As I finished my sermon for Sunday at the UU Church of Barnstable, I was reminded of this post I wrote on Whole Life Gardening a few years ago. It’s a long overdue thank you note.
Yesterday I was reminded that sending you a note of appreciation is long overdue. Your presence in my life has been so constant and meaningful that it’s difficult to know where to start.
When I was a child you welcomed me completely. You let me pick your flowers, be embraced by the limbs of your trees, and offered me glimpses into a thousand natural wonders. By the way, I’m sorry I squashed your yew berries and then mixed in the ants that were attracted to them.

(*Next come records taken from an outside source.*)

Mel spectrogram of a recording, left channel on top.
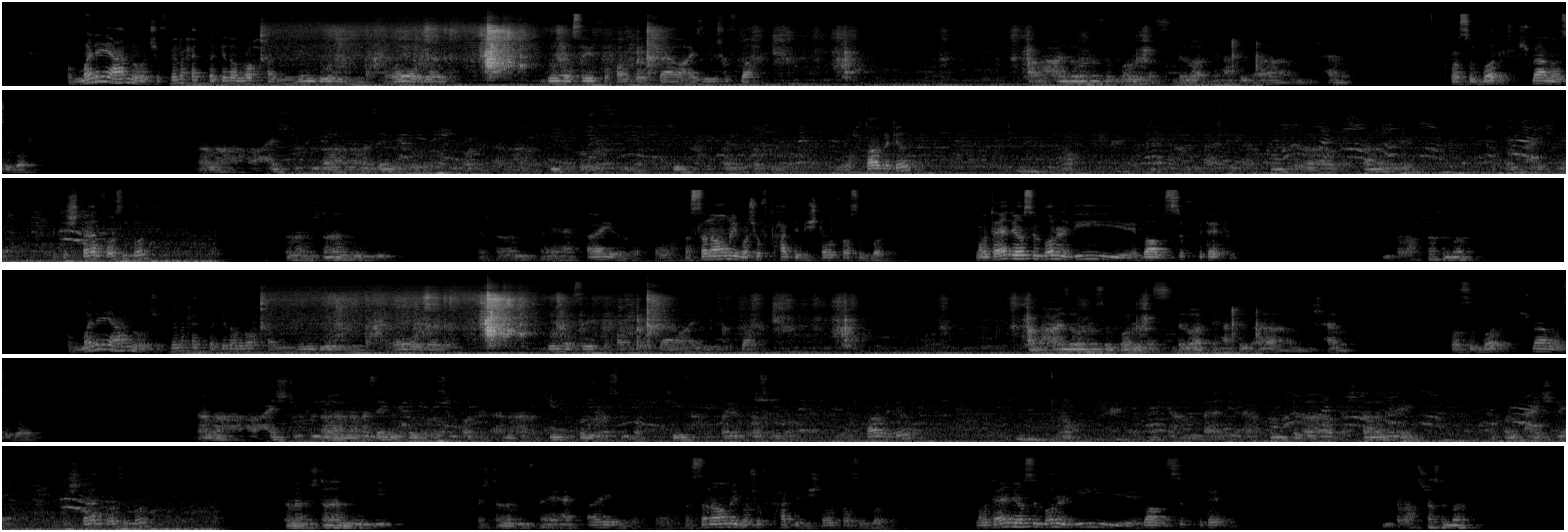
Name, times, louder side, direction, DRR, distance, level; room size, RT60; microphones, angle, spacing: voice 1, 0.7-4.5 5.4-7.6 14.5-15.9 24.0-24.8 31.9-32.8 37.1-40.1 41.0-43.6, left 6 dB, 55° left, 0.4 m, -42 dB
sound 1, 1.7-12.6, right 1 dB, 5° right, 0.4 m, -38 dB
voice 2, 10.2-13.5 17.6-24.0 25.8-29.8 30.5-31.4 34.1-35.2 36.0-37.0 45.1-45.9, right 2 dB, 80° right, 0.6 m, -46 dB
sound 2, 18.2-33.4, left 1 dB, 85° left, 0.8 m, -49 dB
3.3 x 2.2 x 2.5 m
head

I thought the ants were icky and killing them made me feel powerful; I was just a kid, and didn’t know better.
Through all of my life you’ve provided me with opportunities for discovery. I hope you know how important this is. To be able to be constantly learning is such a blessing: I’ve come to understand a deeper meaning in the term “unearthing” as knowledge grows from your ground up.
Thank you too for your continual generosity. First you encourage my creativity, and then you’re willing to do your best despite circumstances that are often far from ideal. Finally, when others admire your beauty, you’re willing to let me take the credit when we both know that the acclaim belongs to you.

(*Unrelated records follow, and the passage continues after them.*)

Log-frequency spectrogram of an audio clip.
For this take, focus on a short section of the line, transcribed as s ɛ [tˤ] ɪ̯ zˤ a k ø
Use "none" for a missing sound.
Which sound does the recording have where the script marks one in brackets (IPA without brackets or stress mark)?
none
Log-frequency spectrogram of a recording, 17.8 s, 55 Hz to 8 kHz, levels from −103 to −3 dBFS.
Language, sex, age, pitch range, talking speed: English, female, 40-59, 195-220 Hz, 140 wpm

I could go on about the ways you provide me with good exercise, connections to other people, delicious fresh food, subjects to write or speak about, and a place to meditate, because all of that is valued. These are gifts you continually provide. Running beneath and through all of those offerings are your healing forces that I don’t understand, yet continually benefit from. You always make me feel better.
All in all, the small amount of tending I give to you seems wildly out of proportion to what you provide to me. Although the words seem completely inadequate, know that it comes from my total heart and soul when I say thank you.